Makes 8 cookies.
These spice-kissed breakfast cookies are a perfect way to start your morning. By giving them, you’ll ensure your host also has a sunny start to their day. Oats and quinoa both provide a good amount of dietary fibre, which helps you feel satiated until your next meal.
Customize your breakfast cookies by substituting any nuts, seeds, or dried fruit you have on hand for the cranberries and pumpkin seeds.
Preheat oven to 325 F (160 C). Line large baking tray with parchment paper and set aside.
In large bowl, stir together rolled oats, quinoa flakes, oat flour, cranberries, pumpkin seeds, flaxseed, chia seeds, salt, ginger, nutmeg, cinnamon, and allspice until well combined. Add pumpkin pureu0301e, 2 Tbsp (30 mL) maple syrup, molasses, 2 Tbsp (30 mL) coconut oil, and 2 Tbsp (30 mL) almond milk and stir until dough is thoroughly combined with no pockets of dry ingredients. Set cookie dough aside for 5 minutes to thicken slightly.
Place scant 1/4 cup (60 mL) mounds of cookie dough on prepared baking tray, and with the palm of your hand, flatten slightly to about 3/4 in (2 cm) thickness. Bake until lightly browned around edges, about 15 to 20 minutes. Let cookies cool on baking tray for 5 minutes before transferring to wire rack to cool completely.
While cookies are cooling, make icing. In small saucepan over low heat, whisk together coconut manna and remaining coconut oil until smooth. Remove from heat and whisk in remaining maple syrup and almond milk 1 Tbsp (15 mL) at a time.
Once cookies are completely cooled, drizzle with icing and refrigerate cookies for 10 minutes to allow icing to set. Cookies may be refrigerated in airtight container for up to 1 week. Allow cookies to sit at room temperature for 10 minutes before enjoying.
This recipe is part of the Toast the Host collection.
Pears and chocolate make for a very natural friendship and play together beautifully in this plant-based, dairy-free cake. This cake is dense and rich, with a medley of spices, and enhanced by just a hint of espresso powder, which allows that chocolate flavour to shine through. In addition to slices of pears being laid on top, this cake employs some pear purée to add moisture and sweetness to the slightly nutty texture provided by the whole wheat flour. Pear primer A firm pear such as Bosc, recognizable by its distinctive dusty brown skin, is perfect for this dish. When eaten raw, Bosc pears are crisp and not too sweet. When baked, this variety softens up and its flavours are enhanced, but it maintains its characteristic long-necked, graceful shape. Unlike a Bartlett pear, which turns from green to bright yellow when ripe, Bosc pears don’t change much in colour when ripe. Give it a little nudge with your thumb near the neck of the pear and it will give slightly—that’s how you know you’ve got a ripe one.

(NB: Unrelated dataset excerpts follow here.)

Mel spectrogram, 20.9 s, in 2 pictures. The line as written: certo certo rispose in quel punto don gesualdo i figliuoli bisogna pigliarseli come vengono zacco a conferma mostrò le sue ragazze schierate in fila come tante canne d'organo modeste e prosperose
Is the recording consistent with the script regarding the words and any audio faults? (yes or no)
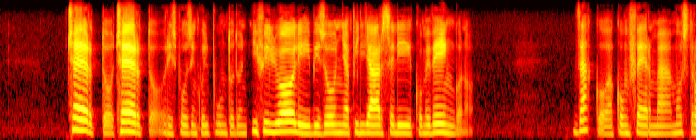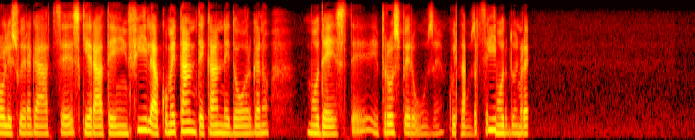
no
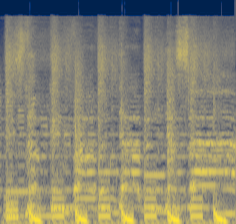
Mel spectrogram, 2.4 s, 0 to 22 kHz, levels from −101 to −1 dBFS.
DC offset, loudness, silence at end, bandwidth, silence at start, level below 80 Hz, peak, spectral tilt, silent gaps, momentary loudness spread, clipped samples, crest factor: under 0.1%; -11 LUFS; 0 s; 17 kHz; 0 s; -18 dBFS; 0 dBFS; -5 dB/octave; none; 3 LU; under 0.1%; 10 dB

Compared to other pears, Bosc will still be quite firm.
Many flavours that complement pears—sage, ginger, maple syrup—also go well with butternut squash, so it makes sense to bring the two together. For this autumn salad, mixed greens are tossed with marinated squash ribbons that serve to dress the salad with spicy, gingery brightness. A juicy yet firm medium-sweet pear, such as red Anjou, works well here, and its vibrant red skin makes a pretty plate alongside butternut squash. The finishing touch is a sprinkling of crispy sage and maple syrup-toasted hazelnuts. Refrigerator tip Treat butternut squash ribbons as you would a dressing, keeping them in the refrigerator until ready to use. They will last a few days in the refrigerator, and you can have them on hand to dress small amounts of lettuce. If, rather than making one large salad, you want to serve individual amounts of this salad, just dress a few leaves with some ribbons; cut up pear and fry sage leaves as you serve.
Luscious figs loaded onto hearty flatbread make a satisfying breakfast or brunch. They’re sweet and delicious when paired with savoury cinnamon-flavoured crunchy pumpkin seeds and tart goat cheese. And, with a dough enriched with whole wheat flour, hempseeds, and nigella, these flatbreads are sure to be satisfying. They’re also chock full of fibre and protein, and with 6 mg of iron, you’ll be on your way to 31 percent of the recommended daily value. A freezer favourite By making dough in advance and freezing, you can make these individual flatbreads part of your routine for days when you don’t have much time. Simply portion dough individually right after mixing, allow it to rise in the fridge for 8 to 10 hours, and then freeze in individual containers. To thaw an individual ball of dough, 24 hours before you wish to use it, remove the container from the freezer and allow it to thaw in the refrigerator. At least an hour before baking, allow dough to come up to room temperature outside of the fridge.